_EXERCISE DESCRIPTION_
Return the full listing, keeping every line exactly as it is.

_DATA EXTRACTS_

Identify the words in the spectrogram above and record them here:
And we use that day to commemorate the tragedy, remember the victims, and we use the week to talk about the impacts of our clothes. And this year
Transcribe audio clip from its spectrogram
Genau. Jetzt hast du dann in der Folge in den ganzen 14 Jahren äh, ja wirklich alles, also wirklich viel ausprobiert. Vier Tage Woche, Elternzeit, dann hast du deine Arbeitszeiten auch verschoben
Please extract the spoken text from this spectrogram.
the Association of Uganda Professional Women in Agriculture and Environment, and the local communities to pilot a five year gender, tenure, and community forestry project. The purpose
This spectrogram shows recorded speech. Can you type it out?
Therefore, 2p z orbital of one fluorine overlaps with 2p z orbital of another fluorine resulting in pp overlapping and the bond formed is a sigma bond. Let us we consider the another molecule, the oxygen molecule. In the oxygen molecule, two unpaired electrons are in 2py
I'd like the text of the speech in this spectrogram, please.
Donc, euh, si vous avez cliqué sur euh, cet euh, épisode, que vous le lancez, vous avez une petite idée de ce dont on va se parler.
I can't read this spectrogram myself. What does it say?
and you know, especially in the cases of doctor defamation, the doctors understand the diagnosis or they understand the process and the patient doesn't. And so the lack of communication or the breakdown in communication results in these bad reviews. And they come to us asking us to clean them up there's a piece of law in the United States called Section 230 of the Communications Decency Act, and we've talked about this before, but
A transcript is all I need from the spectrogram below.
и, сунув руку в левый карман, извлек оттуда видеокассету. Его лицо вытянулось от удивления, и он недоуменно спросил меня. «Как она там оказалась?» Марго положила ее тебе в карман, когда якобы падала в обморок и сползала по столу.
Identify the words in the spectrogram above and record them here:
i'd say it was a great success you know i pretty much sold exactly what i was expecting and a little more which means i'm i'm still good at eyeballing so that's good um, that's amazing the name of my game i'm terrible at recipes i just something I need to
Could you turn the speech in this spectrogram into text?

_TASK SOLUTION_
Identify the words in the spectrogram above and record them here:
And we use that day to commemorate the tragedy, remember the victims, and we use the week to talk about the impacts of our clothes. And this year
Transcribe audio clip from its spectrogram
Genau. Jetzt hast du dann in der Folge in den ganzen 14 Jahren äh, ja wirklich alles, also wirklich viel ausprobiert. Vier Tage Woche, Elternzeit, dann hast du deine Arbeitszeiten auch verschoben
Please extract the spoken text from this spectrogram.
the Association of Uganda Professional Women in Agriculture and Environment, and the local communities to pilot a five year gender, tenure, and community forestry project. The purpose
This spectrogram shows recorded speech. Can you type it out?
Therefore, 2p z orbital of one fluorine overlaps with 2p z orbital of another fluorine resulting in pp overlapping and the bond formed is a sigma bond. Let us we consider the another molecule, the oxygen molecule. In the oxygen molecule, two unpaired electrons are in 2py
I'd like the text of the speech in this spectrogram, please.
Donc, euh, si vous avez cliqué sur euh, cet euh, épisode, que vous le lancez, vous avez une petite idée de ce dont on va se parler.
I can't read this spectrogram myself. What does it say?
and you know, especially in the cases of doctor defamation, the doctors understand the diagnosis or they understand the process and the patient doesn't. And so the lack of communication or the breakdown in communication results in these bad reviews. And they come to us asking us to clean them up there's a piece of law in the United States called Section 230 of the Communications Decency Act, and we've talked about this before, but
A transcript is all I need from the spectrogram below.
и, сунув руку в левый карман, извлек оттуда видеокассету. Его лицо вытянулось от удивления, и он недоуменно спросил меня. «Как она там оказалась?» Марго положила ее тебе в карман, когда якобы падала в обморок и сползала по столу.
Identify the words in the spectrogram above and record them here:
i'd say it was a great success you know i pretty much sold exactly what i was expecting and a little more which means i'm i'm still good at eyeballing so that's good um, that's amazing the name of my game i'm terrible at recipes i just something I need to
Could you turn the speech in this spectrogram into text?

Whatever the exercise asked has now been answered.